--- ASSIGNED TASK ---
Starting at the line below that contains "Low-pass, real or" and ending at the line that contains "Given the spectrogram", retype each line exactly as it stands, but omit the pictures.

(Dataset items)
────────────────

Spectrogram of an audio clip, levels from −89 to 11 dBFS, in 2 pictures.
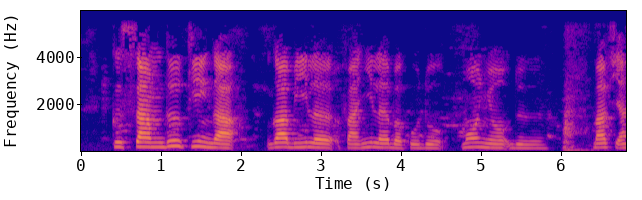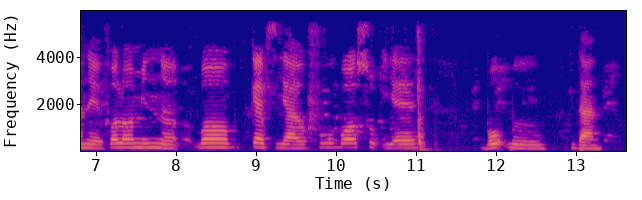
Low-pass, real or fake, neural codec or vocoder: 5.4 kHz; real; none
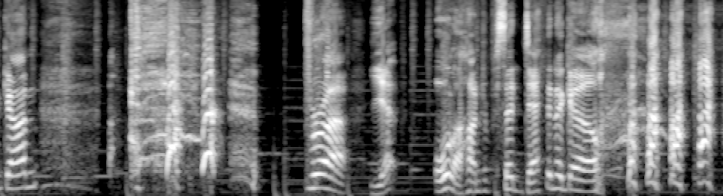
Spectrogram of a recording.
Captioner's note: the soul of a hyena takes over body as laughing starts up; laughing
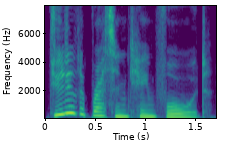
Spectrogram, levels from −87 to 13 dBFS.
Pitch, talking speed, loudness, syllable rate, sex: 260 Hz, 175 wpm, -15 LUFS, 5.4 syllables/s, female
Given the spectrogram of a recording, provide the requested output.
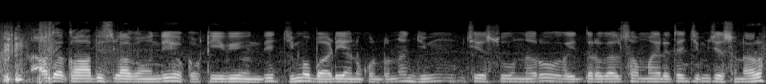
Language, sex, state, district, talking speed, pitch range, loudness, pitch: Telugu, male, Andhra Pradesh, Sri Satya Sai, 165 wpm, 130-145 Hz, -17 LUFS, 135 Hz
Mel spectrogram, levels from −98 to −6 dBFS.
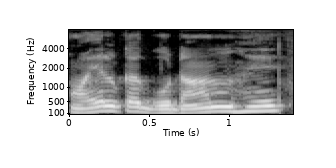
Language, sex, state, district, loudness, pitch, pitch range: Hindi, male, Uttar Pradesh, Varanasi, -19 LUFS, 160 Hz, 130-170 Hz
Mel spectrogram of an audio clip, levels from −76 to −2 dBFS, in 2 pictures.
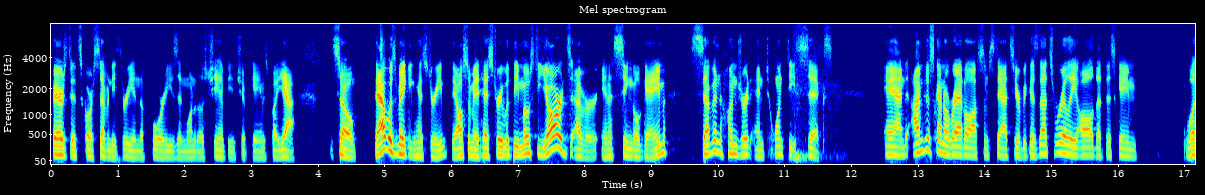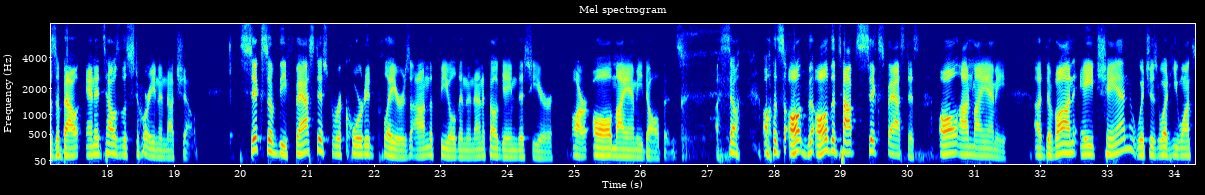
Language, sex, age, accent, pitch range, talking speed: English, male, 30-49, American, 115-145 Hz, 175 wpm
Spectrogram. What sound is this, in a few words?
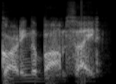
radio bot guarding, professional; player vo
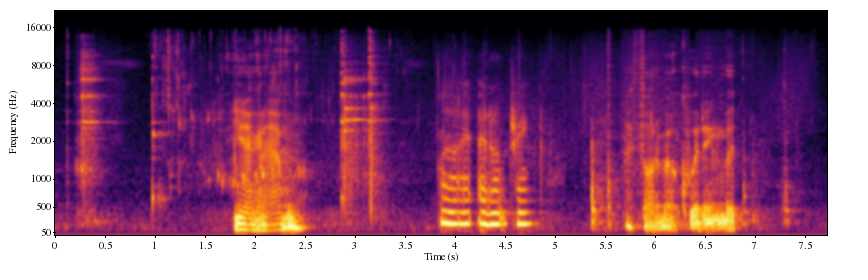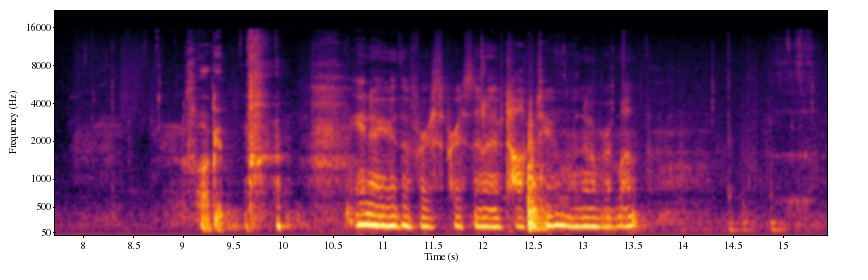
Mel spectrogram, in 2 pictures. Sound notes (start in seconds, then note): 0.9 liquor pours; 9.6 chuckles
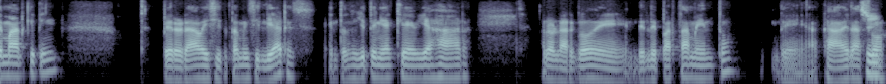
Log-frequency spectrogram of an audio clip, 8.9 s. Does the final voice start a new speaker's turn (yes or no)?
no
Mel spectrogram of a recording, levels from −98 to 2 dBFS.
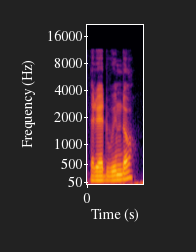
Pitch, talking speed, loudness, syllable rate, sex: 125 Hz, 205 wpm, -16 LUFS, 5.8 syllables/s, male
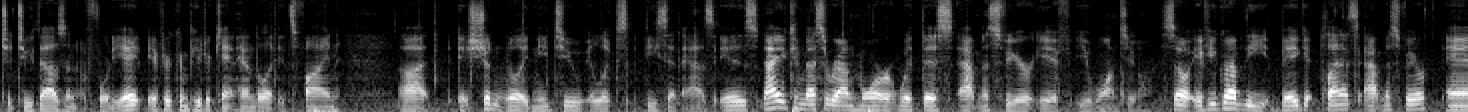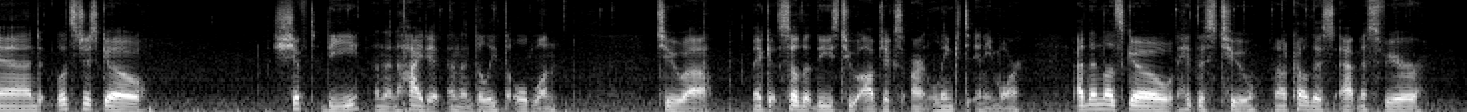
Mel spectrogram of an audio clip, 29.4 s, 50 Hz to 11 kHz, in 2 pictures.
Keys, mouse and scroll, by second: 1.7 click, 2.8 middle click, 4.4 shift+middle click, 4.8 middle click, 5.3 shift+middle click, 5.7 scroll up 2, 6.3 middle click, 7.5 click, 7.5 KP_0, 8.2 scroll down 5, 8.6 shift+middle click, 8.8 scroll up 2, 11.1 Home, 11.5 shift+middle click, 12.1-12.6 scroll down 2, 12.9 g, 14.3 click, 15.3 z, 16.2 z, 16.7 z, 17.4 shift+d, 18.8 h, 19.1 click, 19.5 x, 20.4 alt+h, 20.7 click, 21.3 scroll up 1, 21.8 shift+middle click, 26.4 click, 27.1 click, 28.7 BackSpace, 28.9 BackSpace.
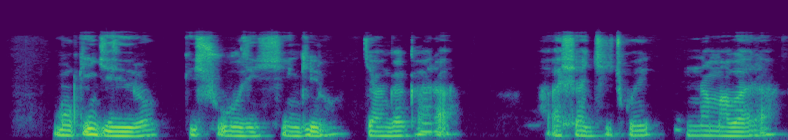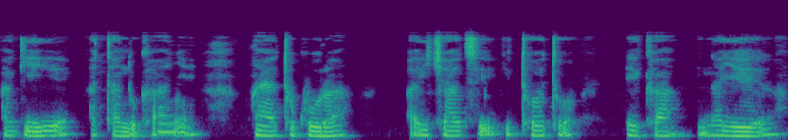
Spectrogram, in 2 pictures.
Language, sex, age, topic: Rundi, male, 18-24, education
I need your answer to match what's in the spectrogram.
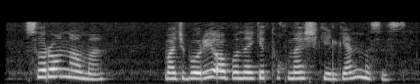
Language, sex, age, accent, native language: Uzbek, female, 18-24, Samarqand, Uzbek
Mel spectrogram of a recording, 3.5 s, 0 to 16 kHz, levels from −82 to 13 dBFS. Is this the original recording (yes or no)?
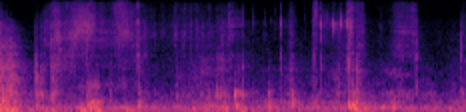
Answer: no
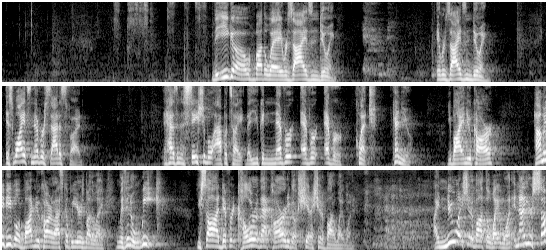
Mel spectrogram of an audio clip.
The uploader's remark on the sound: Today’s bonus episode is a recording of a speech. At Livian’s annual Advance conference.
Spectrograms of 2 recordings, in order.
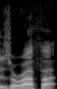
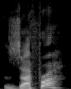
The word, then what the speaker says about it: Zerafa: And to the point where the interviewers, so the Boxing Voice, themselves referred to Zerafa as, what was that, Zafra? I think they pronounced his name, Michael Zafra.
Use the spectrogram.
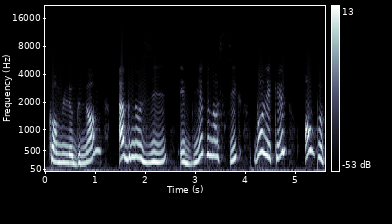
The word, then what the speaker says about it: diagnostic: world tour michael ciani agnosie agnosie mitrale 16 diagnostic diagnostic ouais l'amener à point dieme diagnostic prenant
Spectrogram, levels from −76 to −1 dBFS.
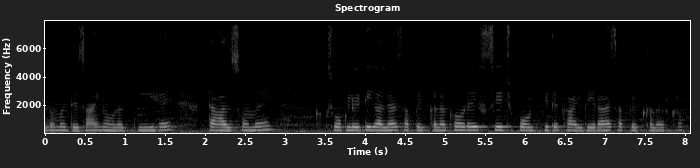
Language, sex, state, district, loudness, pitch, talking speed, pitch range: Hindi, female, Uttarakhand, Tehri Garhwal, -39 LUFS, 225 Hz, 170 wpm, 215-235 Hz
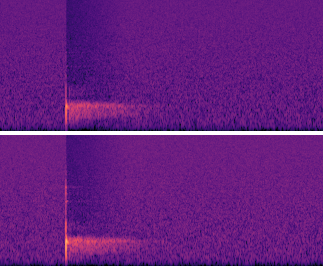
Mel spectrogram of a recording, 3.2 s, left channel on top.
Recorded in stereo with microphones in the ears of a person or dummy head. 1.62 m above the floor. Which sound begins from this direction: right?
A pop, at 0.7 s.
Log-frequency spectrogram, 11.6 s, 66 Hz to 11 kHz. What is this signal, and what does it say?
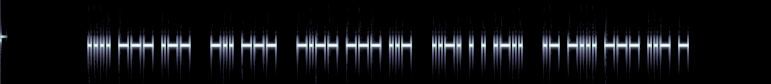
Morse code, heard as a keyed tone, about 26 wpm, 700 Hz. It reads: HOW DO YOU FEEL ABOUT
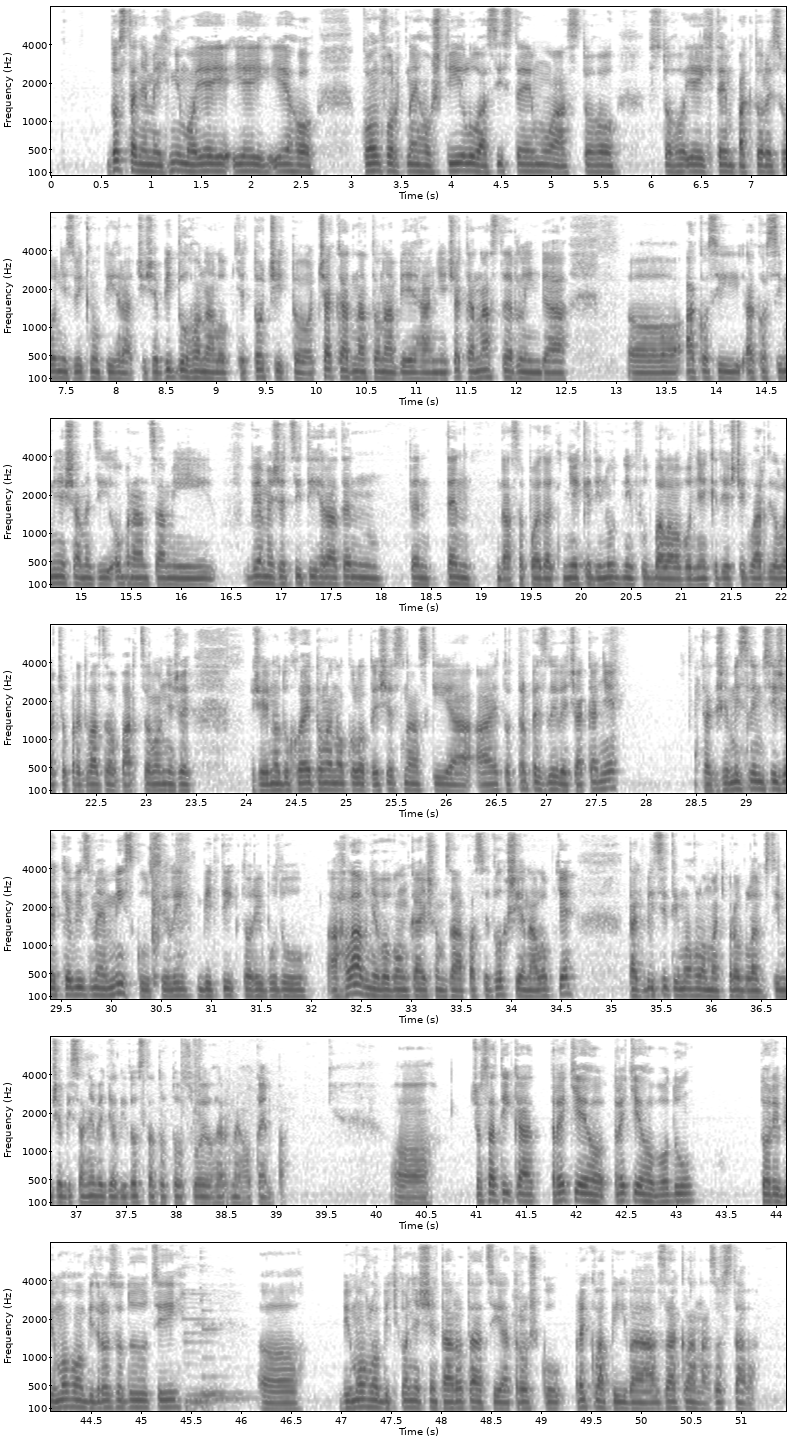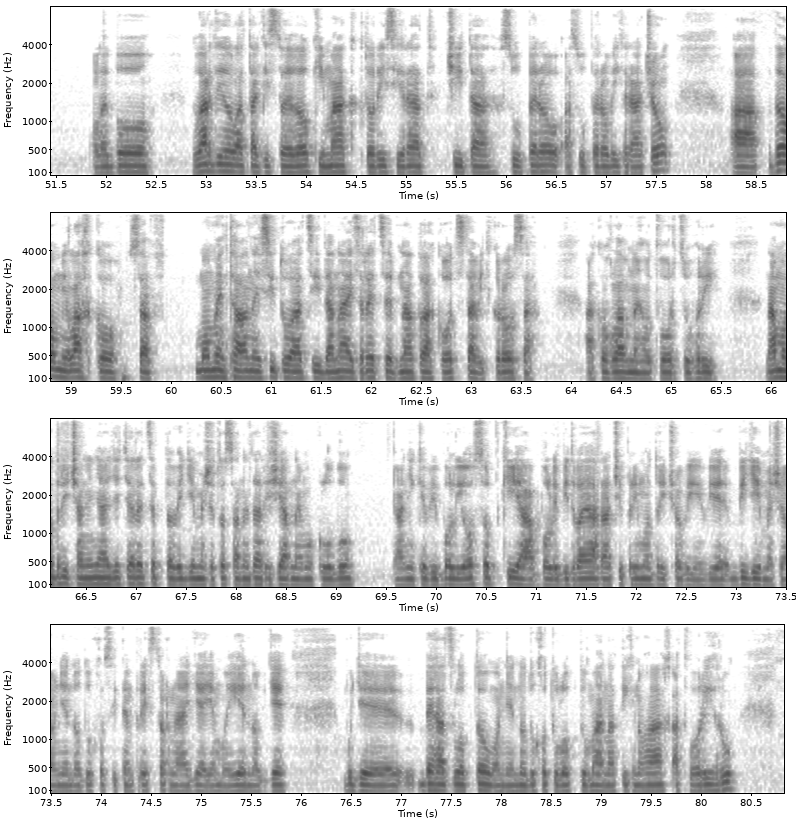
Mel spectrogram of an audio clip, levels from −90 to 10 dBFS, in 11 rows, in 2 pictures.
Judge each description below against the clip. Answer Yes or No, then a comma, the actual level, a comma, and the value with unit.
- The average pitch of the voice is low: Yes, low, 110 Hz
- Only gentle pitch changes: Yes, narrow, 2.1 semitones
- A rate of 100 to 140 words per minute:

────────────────

--- TASK ANSWER ---
Low-pass, real or fake, neural codec or vocoder: 5.4 kHz; real; none
Spectrogram of a recording.
Captioner's note: the soul of a hyena takes over body as laughing starts up; laughing
Spectrogram, levels from −87 to 13 dBFS.
Pitch, talking speed, loudness, syllable rate, sex: 260 Hz, 175 wpm, -15 LUFS, 5.4 syllables/s, female
Given the spectrogram of a recording, provide the requested output.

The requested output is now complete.